"People have said that food from Japan and the Mediterranean regions contributes to longevity, but why it was good was up for debate," said study senior author Teruo Kawada. "Now we have better insight into why that is."

The research was published in the journal Scientific Reports.

Source: Kyoto University

11 comments
TeenLaQueefa
It's a damned shame we've effectively killed off all life in the oceans...
TomHolzel
" The group consuming the fish oil gained 5 to 10 percent less weight and 15 to 25 percent less fat over the course of the experiment." Percentages--how to say little in a portentous way. Did all the mice gain weight, just the fishy mice gained less? If so, maybe this isn't such a great diet.
XichaelTrouw
You're also getting a hotter ass, as compared to control diet-fed mice: From the abstract (bottom): "In this study, we investigated the effect of fish oil intake on energy metabolism. Fish oil intake reduced body weight gain and fat accumulation, while increasing oxygen consumption and rectal temperature, as compared to control diet-fed mice. Furthermore, fish oil intake induced UCP1 expression in both of BAT and WAT, and activated the SNS. Combined, our data indicate that fish oil intake enhances energy utilization by inducing UCP1 in both BAT and WAT, and could thereby prevent obesity and related metabolic disorders.
AGO
Another example of idiot intelligence. The primary driver of lipogenesis is the hormone insulin. The primary driver of insulin are carbohydrates. So long as we keep promoting our idiotic "healthy high carb" diet which has driven the whole country to illnes, we will never be able to control obesity or any of its cousins (metabolic illness)
Goddard

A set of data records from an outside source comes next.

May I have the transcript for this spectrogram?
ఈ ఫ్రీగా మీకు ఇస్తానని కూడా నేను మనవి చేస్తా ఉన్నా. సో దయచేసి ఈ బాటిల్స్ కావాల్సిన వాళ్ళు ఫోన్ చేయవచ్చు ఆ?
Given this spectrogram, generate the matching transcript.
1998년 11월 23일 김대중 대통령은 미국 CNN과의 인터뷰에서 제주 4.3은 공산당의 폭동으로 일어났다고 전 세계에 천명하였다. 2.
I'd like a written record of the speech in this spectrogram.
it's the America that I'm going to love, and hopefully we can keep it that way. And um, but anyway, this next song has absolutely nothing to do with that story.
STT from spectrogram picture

@AGO Wrong Carbs are what we live off of. Carbs feed the body, give you energy, and help the brain function. You need carbs. You need carbs and fiber. Excess carbs pass through you if you have enough fiber. High meat diets and protein diets are what makes you fat and lead to heart disease. You don't have to eat fish, or fish oil to get Omega 3 or Omega 6 fatty acids. You can get that from Flax Seed and Chia Seeds. You can also get it from Algae which is where the fish get it. Fish contain heavy metals, and fish oil is usually from unhealthy sources and is often old and ineffective as it sits on the shelf to long. Omega 3 is one of those things that breaks down and goes bad quickly.
Douglas Bennett Rogers

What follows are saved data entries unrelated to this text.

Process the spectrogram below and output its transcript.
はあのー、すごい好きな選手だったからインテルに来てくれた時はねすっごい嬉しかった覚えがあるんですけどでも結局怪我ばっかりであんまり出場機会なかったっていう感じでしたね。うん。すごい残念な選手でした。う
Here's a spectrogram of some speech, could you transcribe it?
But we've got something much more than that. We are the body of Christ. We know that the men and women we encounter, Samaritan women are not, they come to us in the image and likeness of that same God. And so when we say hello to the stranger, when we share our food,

Healthy body composition centers around a healthy gut microbiome.
AleksandrKirilin
Fish oil to prevent obesity? How about learning to eat/cook fresh produce instead of boxed junk? Culture shift is needed, not these miracle products.
HeldemanCloete
Will taking fish oil capsules work and if so how many grams a day.
VictoriasViewpoint
I took fish oil capsules a few years back, on the advice of my doctor (for boosting "good" cholesterol). I had to quit after a few days because, well, my bathroom smelled as if a shark had exploded in it. Yuck. Went right through me, apparently. I substituted flax seed and it did help the cholesterol, but did nothing to aid in my weight loss (I just try to eat plenty of fiber, fresh vegetables/fruits, grains and so on). I wonder if the source of Omega 3 makes any difference, or if I just have to tweak my diet a bit. It's hard to "get it right".
KumarThangudu
The primary flaw in this claim is that it is extrapolated from mice to humans. Genomic responses in mice don't mimic human inflammatory diseases. (There's a great paper about it here: http://www.pnas.org/content/110/9/3507.abstract) One of the things you should always be weary of are articles in which drugs/substances/experiments worked on one type of animal, mice, and the claims behind them are extrapolated to humans. https://www.quora.com/What-are-examples-of-drugs-that... - this is a great example. Lastly, be weary of anything about fish oil. The strength of claims around fish oil are fundamentally weak and most likely off by a few standard deviations. http://www.webmd.com/heart-disease/news/20130508/fish-oil-supplements-dont-protect-against-heart-trouble-study